He has been living on the streets for four months, has psychotic episodes and has turned to a life of crime.

She's been visiting every week to "keep an eye on him and make sure he's OK". She's become such a frequent visitor to the streets she knows many of the homeless by name.

She says they're "supportive" of her mission to save her son and asked him 'why don't you let them help you'?

"But when people have an addiction they lose that capacity to make the correct decisions for their own well-being."

In an interview with host Tony Jones, Leanne said her son is "not receptive" to the family and he's "quite anti-us".

"I don't think he feels he has a problem and I think he just he sees us as authority figures, but we're just loving parents who want to make sure our son's OK".
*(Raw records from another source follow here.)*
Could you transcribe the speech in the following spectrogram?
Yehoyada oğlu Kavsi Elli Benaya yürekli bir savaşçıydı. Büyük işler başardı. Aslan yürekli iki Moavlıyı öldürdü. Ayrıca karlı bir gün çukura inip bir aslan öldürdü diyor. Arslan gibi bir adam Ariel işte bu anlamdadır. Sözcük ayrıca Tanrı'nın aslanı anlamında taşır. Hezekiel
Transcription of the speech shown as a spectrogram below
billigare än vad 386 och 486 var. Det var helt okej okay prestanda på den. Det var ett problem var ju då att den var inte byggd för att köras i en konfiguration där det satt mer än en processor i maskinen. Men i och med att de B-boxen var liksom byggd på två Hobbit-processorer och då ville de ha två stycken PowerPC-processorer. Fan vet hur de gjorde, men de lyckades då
Jenny Mikakos, Minister for Families and Children, told Nine News the chief psychiatrist has been examining Dan's case since last week.
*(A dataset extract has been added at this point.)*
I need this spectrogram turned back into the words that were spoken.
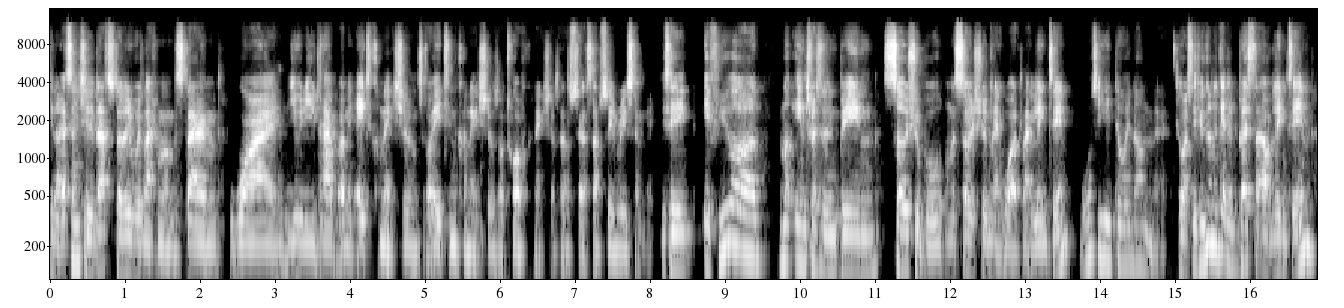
You know, essentially, that's the only reason I can understand why you, you'd have only eight connections or 18 connections or 12 connections, as, as I've seen recently. You see, if you are not interested in being sociable on a social network like LinkedIn, what are you doing on there? Because if you're going to get the best out of LinkedIn,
"We've spoken with Dan and we've had workers say to Dan, 'we can drive you to the accomodation now', the Salvation Army's Maj Brendan Nottle said.

"'We can go and pick up your gear and take that as well', but Dan's actually said, 'let me think about that', and hasn't gotten back to us."

Leanne has been forced to sleep on the streets with Daniel - and has packed a sleeping bag, blanket and "great big garbage bag to put underneath me to sit on".

"I can't do it every night but sometimes when I've been extremely concerned for his well-being, when he's very unwell, that's what I've had to do."

His family says Dan had a priveliged upbringing; he was raised with a private education and grew up to travel overseas and gain full-time employment.

It was when Dan began dabbling in marijuana with his "peers", that his life seemed to go downhill.

"It's become almost as big a problem as alcohol abuse now," Leanne said.

"It's very, very, difficult, I just keep questioning why? We have (four) other children, they're all succeeding and doing very well in life. It's very difficult to keep it together.

"When I'm not down there I try and divert my thoughts away from it, which is almost impossible. I try to keep very busy.

"The best therapy is focusing on getting him some help. It takes up a lot of my time and the frustrating part is there is nothing forthcoming in regards to help."

The image went out to thousands of Australians after being splashed on the front cover of the Herald Sun.

In the Herald Sun story, Leanne described one time when Dan smoked "synth" and became "psychotic".

"He lay on the tram tracks, violently bashed his head against a street sign," Leanne wrote.

On 3AW Leanne told Tony Jones that despite her son's rejection and the lack of government support, she still feels there is hope.

"There is occasionally [a little bit of old Daniel], a couple of times he's asked about how my friends are, that type of thing.

"Sometimes you see little glimpses of it. We don't really know what frame of mind he's in because he hasn't been without drugs in his system long enough to see if there's any sort of permanent damage.

"This synthetic marijuana, which is legal in Victoria, it does terrible things to people."

"The Government's doing nothing to clean up the human misery ... of this legal drug."

Leanne is urging the government to introduce involuntrary treatment programs to force him off the streets.

- news.com.au